At AuthorityLabs we have a saying, “We’ll Do It Live“. This goes to the fact that anyone in the company has the ability to deploy any part of our system to the production environment. There are no keys to the kingdom as it were and it is a rather large kingdom.
Many companies nowadays have this policy and rely on their tests suites and continuous integration systems to catch bugs and failing tests but that to me is the easy part. What we have found over the last year is that it is rarely a bad test or worse a missed test case that causes us problems. It is usually something under performant code or infrastructure issue that pops up at scale. We thinking about our issues we started looking at how we could handle this without taking away the ability for anyone to deploy updates as quickly as possible.

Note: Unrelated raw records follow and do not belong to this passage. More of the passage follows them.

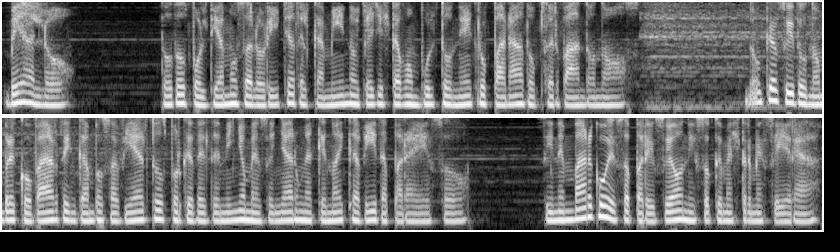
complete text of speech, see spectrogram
véanlo. Todos volteamos a la orilla del camino y allí estaba un bulto negro parado observándonos. Nunca he sido un hombre cobarde en campos abiertos porque desde niño me enseñaron a que no hay cabida para eso. Sin embargo, esa aparición hizo que me estremeciera.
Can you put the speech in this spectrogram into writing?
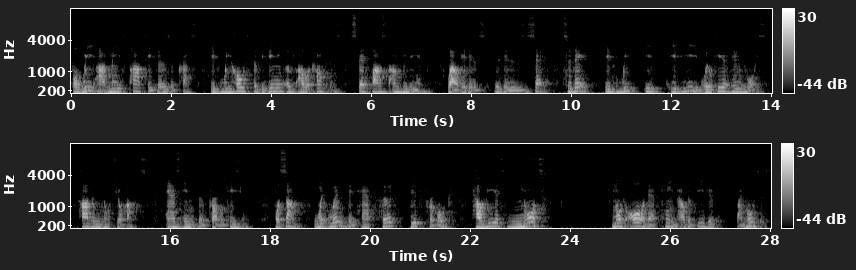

What we found was missing was metric driven deployment. The concept isn’t new, but it is overshadowed with all the talk of CI and continuous deployment. Now when we deploy something, we have a dashboard that show us all of our critical metrics (work throughput, server loads, queue lengths, etc) and these are watched looking for variations that are out of line with the norm and expected. It is amazing what you will see once you hit certain scale thresholds. This system let’s us to a couple of things.
We can rollback the deployment and reevaluate the code, spin up additional resources to make up for the drop, make changes to our infrastructure to deal with things like connection limits or whatever. This has had an interesting and welcome side effect. We now monitor and check many more metrics than before and have a better idea of the health of our system. It also has caused us to think about our code in a different way. We now put more thought into how it is going to affect the system as a whole and immediately add support for any new metric we think will need to be tracked for new features.
Does this mean we have fewer issues? No (we are doing it live remember) but we are able to deal with them faster and in a better way. We aren’t just rolling back after someone complains and then investigating. We are seeing in real-time the actual problems and correcting them were they need to be corrected.